§ **TASK REQUIREMENTS**: Print the records exactly. Miss nothing.

[Data records]
=== Section Start ===

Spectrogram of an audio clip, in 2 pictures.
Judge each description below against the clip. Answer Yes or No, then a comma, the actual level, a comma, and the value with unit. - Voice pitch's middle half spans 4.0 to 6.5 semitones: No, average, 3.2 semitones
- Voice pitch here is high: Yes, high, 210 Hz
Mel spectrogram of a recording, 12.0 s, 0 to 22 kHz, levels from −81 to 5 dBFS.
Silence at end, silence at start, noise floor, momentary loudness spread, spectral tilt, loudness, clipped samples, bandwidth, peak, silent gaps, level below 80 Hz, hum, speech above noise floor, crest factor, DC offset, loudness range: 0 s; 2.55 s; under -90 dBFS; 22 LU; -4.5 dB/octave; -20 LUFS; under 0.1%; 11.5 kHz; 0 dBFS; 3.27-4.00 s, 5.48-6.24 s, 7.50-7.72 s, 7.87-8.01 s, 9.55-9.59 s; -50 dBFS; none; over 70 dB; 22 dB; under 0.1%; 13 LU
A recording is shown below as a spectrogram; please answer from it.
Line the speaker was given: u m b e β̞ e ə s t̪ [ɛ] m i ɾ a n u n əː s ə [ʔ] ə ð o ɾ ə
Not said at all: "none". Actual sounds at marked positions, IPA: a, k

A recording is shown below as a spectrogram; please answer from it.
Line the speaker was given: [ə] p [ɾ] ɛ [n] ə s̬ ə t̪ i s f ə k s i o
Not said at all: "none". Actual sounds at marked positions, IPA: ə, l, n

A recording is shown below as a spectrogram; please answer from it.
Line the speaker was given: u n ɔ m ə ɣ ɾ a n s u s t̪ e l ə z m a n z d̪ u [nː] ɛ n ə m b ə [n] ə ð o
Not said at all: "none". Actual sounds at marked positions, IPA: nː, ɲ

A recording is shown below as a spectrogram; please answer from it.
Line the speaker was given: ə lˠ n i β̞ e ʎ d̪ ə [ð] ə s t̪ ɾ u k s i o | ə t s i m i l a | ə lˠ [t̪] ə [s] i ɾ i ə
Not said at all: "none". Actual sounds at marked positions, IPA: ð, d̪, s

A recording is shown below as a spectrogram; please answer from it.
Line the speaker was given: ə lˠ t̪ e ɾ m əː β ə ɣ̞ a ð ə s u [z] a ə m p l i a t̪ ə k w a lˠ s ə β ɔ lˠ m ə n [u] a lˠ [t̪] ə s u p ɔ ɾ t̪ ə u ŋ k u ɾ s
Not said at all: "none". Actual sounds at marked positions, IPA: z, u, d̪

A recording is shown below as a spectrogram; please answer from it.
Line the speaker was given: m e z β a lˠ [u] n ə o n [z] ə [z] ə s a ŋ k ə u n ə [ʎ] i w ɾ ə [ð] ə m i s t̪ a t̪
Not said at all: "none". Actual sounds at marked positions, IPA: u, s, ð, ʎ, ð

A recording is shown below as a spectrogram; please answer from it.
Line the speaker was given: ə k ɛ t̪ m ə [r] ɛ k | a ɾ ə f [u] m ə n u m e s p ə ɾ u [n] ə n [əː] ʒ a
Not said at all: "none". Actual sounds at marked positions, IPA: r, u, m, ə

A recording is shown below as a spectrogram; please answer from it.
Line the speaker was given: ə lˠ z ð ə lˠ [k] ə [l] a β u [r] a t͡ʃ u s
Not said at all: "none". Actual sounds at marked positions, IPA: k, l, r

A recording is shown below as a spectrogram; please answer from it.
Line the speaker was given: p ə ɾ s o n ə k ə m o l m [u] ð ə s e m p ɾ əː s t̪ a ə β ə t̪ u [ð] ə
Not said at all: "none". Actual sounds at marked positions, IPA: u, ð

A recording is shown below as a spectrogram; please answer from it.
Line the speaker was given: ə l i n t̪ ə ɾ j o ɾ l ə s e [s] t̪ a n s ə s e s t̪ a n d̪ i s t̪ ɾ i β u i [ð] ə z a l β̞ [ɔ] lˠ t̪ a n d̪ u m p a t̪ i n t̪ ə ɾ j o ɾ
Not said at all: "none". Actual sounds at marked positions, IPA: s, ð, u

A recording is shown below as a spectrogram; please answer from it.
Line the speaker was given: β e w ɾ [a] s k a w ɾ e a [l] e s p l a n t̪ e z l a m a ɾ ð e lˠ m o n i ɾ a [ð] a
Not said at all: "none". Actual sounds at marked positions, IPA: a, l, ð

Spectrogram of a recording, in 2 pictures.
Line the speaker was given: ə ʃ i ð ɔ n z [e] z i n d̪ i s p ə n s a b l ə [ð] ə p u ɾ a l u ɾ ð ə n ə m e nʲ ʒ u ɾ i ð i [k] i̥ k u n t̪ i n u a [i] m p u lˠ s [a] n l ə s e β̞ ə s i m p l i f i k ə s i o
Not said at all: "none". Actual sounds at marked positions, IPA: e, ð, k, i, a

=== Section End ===

§ **EXERCISE ANSWER**:
Spectrogram of an audio clip, in 2 pictures.
Judge each description below against the clip. Answer Yes or No, then a comma, the actual level, a comma, and the value with unit. - Voice pitch's middle half spans 4.0 to 6.5 semitones: No, average, 3.2 semitones
- Voice pitch here is high: Yes, high, 210 Hz
Mel spectrogram of a recording, 12.0 s, 0 to 22 kHz, levels from −81 to 5 dBFS.
Silence at end, silence at start, noise floor, momentary loudness spread, spectral tilt, loudness, clipped samples, bandwidth, peak, silent gaps, level below 80 Hz, hum, speech above noise floor, crest factor, DC offset, loudness range: 0 s; 2.55 s; under -90 dBFS; 22 LU; -4.5 dB/octave; -20 LUFS; under 0.1%; 11.5 kHz; 0 dBFS; 3.27-4.00 s, 5.48-6.24 s, 7.50-7.72 s, 7.87-8.01 s, 9.55-9.59 s; -50 dBFS; none; over 70 dB; 22 dB; under 0.1%; 13 LU
A recording is shown below as a spectrogram; please answer from it.
Line the speaker was given: u m b e β̞ e ə s t̪ [ɛ] m i ɾ a n u n əː s ə [ʔ] ə ð o ɾ ə
Not said at all: "none". Actual sounds at marked positions, IPA: a, k

A recording is shown below as a spectrogram; please answer from it.
Line the speaker was given: [ə] p [ɾ] ɛ [n] ə s̬ ə t̪ i s f ə k s i o
Not said at all: "none". Actual sounds at marked positions, IPA: ə, l, n

A recording is shown below as a spectrogram; please answer from it.
Line the speaker was given: u n ɔ m ə ɣ ɾ a n s u s t̪ e l ə z m a n z d̪ u [nː] ɛ n ə m b ə [n] ə ð o
Not said at all: "none". Actual sounds at marked positions, IPA: nː, ɲ

A recording is shown below as a spectrogram; please answer from it.
Line the speaker was given: ə lˠ n i β̞ e ʎ d̪ ə [ð] ə s t̪ ɾ u k s i o | ə t s i m i l a | ə lˠ [t̪] ə [s] i ɾ i ə
Not said at all: "none". Actual sounds at marked positions, IPA: ð, d̪, s

A recording is shown below as a spectrogram; please answer from it.
Line the speaker was given: ə lˠ t̪ e ɾ m əː β ə ɣ̞ a ð ə s u [z] a ə m p l i a t̪ ə k w a lˠ s ə β ɔ lˠ m ə n [u] a lˠ [t̪] ə s u p ɔ ɾ t̪ ə u ŋ k u ɾ s
Not said at all: "none". Actual sounds at marked positions, IPA: z, u, d̪

A recording is shown below as a spectrogram; please answer from it.
Line the speaker was given: m e z β a lˠ [u] n ə o n [z] ə [z] ə s a ŋ k ə u n ə [ʎ] i w ɾ ə [ð] ə m i s t̪ a t̪
Not said at all: "none". Actual sounds at marked positions, IPA: u, s, ð, ʎ, ð

A recording is shown below as a spectrogram; please answer from it.
Line the speaker was given: ə k ɛ t̪ m ə [r] ɛ k | a ɾ ə f [u] m ə n u m e s p ə ɾ u [n] ə n [əː] ʒ a
Not said at all: "none". Actual sounds at marked positions, IPA: r, u, m, ə

A recording is shown below as a spectrogram; please answer from it.
Line the speaker was given: ə lˠ z ð ə lˠ [k] ə [l] a β u [r] a t͡ʃ u s
Not said at all: "none". Actual sounds at marked positions, IPA: k, l, r

A recording is shown below as a spectrogram; please answer from it.
Line the speaker was given: p ə ɾ s o n ə k ə m o l m [u] ð ə s e m p ɾ əː s t̪ a ə β ə t̪ u [ð] ə
Not said at all: "none". Actual sounds at marked positions, IPA: u, ð

A recording is shown below as a spectrogram; please answer from it.
Line the speaker was given: ə l i n t̪ ə ɾ j o ɾ l ə s e [s] t̪ a n s ə s e s t̪ a n d̪ i s t̪ ɾ i β u i [ð] ə z a l β̞ [ɔ] lˠ t̪ a n d̪ u m p a t̪ i n t̪ ə ɾ j o ɾ
Not said at all: "none". Actual sounds at marked positions, IPA: s, ð, u

A recording is shown below as a spectrogram; please answer from it.
Line the speaker was given: β e w ɾ [a] s k a w ɾ e a [l] e s p l a n t̪ e z l a m a ɾ ð e lˠ m o n i ɾ a [ð] a
Not said at all: "none". Actual sounds at marked positions, IPA: a, l, ð

Spectrogram of a recording, in 2 pictures.
Line the speaker was given: ə ʃ i ð ɔ n z [e] z i n d̪ i s p ə n s a b l ə [ð] ə p u ɾ a l u ɾ ð ə n ə m e nʲ ʒ u ɾ i ð i [k] i̥ k u n t̪ i n u a [i] m p u lˠ s [a] n l ə s e β̞ ə s i m p l i f i k ə s i o
Not said at all: "none". Actual sounds at marked positions, IPA: e, ð, k, i, a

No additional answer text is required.